Hopkins, AL_A, Marks Barfield, and Bystrup with Robin Snell & Partners have revealed their final designs for a contentious new £40 million bridge in Nine Elms, south west London
Four engineer-led teams were shortlisted for the new pedestrian and cycle bridge connecting Pimlico and Nine Elms across the Thames earlier this year.
The full shortlist
- Amanda Levete’s practice AL_A with Ove Arup and Partners, Gross Max, Equals Consulting and Movement Strategies
- Marks Barfield Architects with Buro Happold, J&L Gibbons Landscape Architects, and Gardiner and Theobald
- Hopkins Architects with Ove Arup and Partners and Grant Associates
- Bystrup Architecture Design and Engineering with Robin Snell & Partnerswith Sven Ole Hansen ApS, Aarsleff and ÅF Lighting
The teams’ initial concept designs – revealed in February during the contest’s first anonymous stage – have now been further revised ahead of a winner being selected in the autumn.
An online poll of AJ readers found 33 per cent favoured Marks Barfield’s design while AL_A’s was the least popular with only 15 per cent of the vote.
London residents are being invited to comment on the four alternatives which will be displayed at two exhibitions on either side of the river before a final selection is made later this year.
Ravi Govindia, leader of Wandsworth Council, said: ‘We now have some very exciting and quite spectacular designs on the table.
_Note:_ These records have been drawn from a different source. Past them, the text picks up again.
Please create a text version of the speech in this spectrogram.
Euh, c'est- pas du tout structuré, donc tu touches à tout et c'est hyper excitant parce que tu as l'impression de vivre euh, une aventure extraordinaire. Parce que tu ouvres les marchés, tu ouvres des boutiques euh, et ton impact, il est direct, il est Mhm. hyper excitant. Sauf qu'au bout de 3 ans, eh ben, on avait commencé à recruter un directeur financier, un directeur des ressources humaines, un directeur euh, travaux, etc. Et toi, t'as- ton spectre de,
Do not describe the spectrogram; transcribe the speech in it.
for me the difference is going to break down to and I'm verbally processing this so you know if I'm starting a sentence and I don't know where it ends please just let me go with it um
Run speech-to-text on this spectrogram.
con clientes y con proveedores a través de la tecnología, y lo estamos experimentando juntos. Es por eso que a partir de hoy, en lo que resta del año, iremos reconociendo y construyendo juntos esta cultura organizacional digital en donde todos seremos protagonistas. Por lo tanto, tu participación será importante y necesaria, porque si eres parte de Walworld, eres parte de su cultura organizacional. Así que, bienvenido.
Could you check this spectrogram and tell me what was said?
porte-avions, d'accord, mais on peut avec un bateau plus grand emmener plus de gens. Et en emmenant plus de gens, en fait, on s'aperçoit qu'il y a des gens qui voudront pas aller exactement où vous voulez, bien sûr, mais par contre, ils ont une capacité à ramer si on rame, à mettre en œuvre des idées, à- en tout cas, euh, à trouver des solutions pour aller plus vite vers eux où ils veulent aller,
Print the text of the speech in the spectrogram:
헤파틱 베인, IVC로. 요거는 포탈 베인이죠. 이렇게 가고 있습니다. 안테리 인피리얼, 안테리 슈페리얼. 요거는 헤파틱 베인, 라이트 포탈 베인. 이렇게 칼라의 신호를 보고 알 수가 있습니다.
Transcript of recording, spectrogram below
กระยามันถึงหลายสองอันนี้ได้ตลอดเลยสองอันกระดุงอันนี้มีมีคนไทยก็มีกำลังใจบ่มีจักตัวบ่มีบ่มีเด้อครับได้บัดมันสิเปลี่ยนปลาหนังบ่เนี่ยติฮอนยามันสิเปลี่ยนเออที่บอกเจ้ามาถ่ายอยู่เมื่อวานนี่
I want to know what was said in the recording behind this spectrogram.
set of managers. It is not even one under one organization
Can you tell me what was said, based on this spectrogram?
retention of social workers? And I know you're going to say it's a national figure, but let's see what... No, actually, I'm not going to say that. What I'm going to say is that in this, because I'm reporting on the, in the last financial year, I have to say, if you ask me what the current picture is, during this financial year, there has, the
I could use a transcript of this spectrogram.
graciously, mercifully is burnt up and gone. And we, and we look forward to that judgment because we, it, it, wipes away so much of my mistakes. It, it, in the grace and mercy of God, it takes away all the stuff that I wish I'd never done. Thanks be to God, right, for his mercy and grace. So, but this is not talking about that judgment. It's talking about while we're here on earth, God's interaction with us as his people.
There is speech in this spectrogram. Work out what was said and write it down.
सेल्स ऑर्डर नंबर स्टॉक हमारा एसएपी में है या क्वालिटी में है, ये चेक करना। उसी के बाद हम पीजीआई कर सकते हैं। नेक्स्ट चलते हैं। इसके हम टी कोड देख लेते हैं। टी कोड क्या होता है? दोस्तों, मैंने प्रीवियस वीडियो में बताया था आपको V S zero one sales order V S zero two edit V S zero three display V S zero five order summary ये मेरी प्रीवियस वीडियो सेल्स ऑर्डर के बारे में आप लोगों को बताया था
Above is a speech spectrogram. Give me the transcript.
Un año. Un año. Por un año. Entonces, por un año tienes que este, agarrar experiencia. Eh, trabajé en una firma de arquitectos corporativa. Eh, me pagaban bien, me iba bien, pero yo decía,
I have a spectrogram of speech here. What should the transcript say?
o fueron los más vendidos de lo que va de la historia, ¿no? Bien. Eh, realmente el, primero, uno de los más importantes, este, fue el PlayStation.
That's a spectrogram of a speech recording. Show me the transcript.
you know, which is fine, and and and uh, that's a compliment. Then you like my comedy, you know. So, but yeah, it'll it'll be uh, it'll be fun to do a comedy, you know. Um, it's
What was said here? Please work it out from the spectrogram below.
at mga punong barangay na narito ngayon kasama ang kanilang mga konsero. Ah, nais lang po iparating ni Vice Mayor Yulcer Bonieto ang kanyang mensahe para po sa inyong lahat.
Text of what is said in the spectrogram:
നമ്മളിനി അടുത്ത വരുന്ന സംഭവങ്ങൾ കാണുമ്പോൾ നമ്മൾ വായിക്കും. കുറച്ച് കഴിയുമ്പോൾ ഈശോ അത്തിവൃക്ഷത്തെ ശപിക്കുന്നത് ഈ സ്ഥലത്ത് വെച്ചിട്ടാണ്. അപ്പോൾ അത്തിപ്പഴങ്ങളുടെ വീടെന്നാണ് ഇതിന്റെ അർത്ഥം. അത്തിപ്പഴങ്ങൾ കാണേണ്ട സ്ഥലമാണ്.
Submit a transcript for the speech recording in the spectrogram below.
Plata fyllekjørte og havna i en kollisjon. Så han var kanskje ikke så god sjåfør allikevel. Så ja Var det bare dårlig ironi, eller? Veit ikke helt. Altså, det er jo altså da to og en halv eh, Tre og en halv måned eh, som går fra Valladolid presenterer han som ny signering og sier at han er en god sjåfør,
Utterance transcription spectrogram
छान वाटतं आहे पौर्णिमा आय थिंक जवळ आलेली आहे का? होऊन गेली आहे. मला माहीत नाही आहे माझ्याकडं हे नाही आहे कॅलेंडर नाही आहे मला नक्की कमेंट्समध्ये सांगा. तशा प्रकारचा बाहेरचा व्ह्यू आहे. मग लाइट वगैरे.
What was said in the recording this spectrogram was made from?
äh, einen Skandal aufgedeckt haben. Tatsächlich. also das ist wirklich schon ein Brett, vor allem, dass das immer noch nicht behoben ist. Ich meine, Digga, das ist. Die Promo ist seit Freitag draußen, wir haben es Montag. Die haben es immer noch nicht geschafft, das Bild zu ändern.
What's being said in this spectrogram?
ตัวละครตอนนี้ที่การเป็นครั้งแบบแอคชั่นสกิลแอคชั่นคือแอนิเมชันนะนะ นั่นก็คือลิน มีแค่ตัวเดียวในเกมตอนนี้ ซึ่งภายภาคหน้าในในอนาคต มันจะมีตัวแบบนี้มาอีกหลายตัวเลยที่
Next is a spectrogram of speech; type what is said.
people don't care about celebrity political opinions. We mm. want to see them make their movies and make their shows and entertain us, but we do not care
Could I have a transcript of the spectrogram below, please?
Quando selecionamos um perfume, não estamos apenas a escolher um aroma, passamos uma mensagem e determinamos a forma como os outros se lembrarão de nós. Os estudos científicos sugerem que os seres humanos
There is still a long way to go but these teams have given us real hope that a solution can be found to the complex challenges involved in creating a new pedestrian and cycle link across this stretch of the river.’
The new pedestrian and cycle bridge, which competition organisers Colander said should be ‘inspiring and innovative’, will link Pimlico embankment on the north side of the river with Nine Elms to the south.
The bridge forms part of £1billion of infrastructure improvements in the huge regeneration area, which includes an extension to the Northern Line with two new underground stations designed by Grimshaw (AJ 12.11.14).
21st & 22nd July, 9:30am - 7:30pm:
The Gallery on the Corner, 155 Battersea Park Road, SW8 4BU
23rd & 24th July, 9:30am - 6:00pm:
Hyde Park Room, Regus Building, 8th Floor, 50 Broadway, SW1H 0RG
However doubt was cast over the high-profile bridge contest just hours after the initial entries were revealed when Westminster councillors on the north bank announced they were against plans for the crossing (AJ 25.02.15)
At the time local councillors raised fears the new structure would have an unwelcome ‘visual and environmental impact’ and could lead to issues with ‘traffic flows and pedestrian movement’ in and around Pimlico.
Now, in an open letter published today (21 July) the Labour councillors for Churchill ward in Westminster – Murad Gassanly, Shamim Talukder and Jason Williams – called on Wandsworth to abandon the ‘unwanted vanity project’.
Talukder said ‘We believe the £43million could be better spent on public services rather than wasted on this project.’
Local residents have meanwhile launched a petition calling on Boris Johnson to block the new structure, claiming it would lead to the ‘catastrophic loss of Pimlico Gardens and Shrubbery, the only riverside garden square in London.’
Around £26 million is already committed to the project through the development of Nine Elms and the winning design would be used to attract additional funding or sponsorship.
A spokesman for Wandsworth Council said that the design schemes were grappling with challenges including how to raise the bridge high enough for large boats to pass underneath while minimising the slope faced by cyclists and pedestrians.
The finalists, whose designs will have to overcome these concerns, were selected by the competition jury which included Wandsworth Council leader Ravi Govindia, Lambeth councillor Joanne Simpson, architect Graham Stirk, engineer Henry Bardsley and Cabe chair Pam Alexander.
The four teams saw off competition from 74 anonymous entries which included a mix of ‘world renowned architects’ and ‘up-and-coming practices’.
The scheme would need to go through the planning system on both sides of the river before it could be built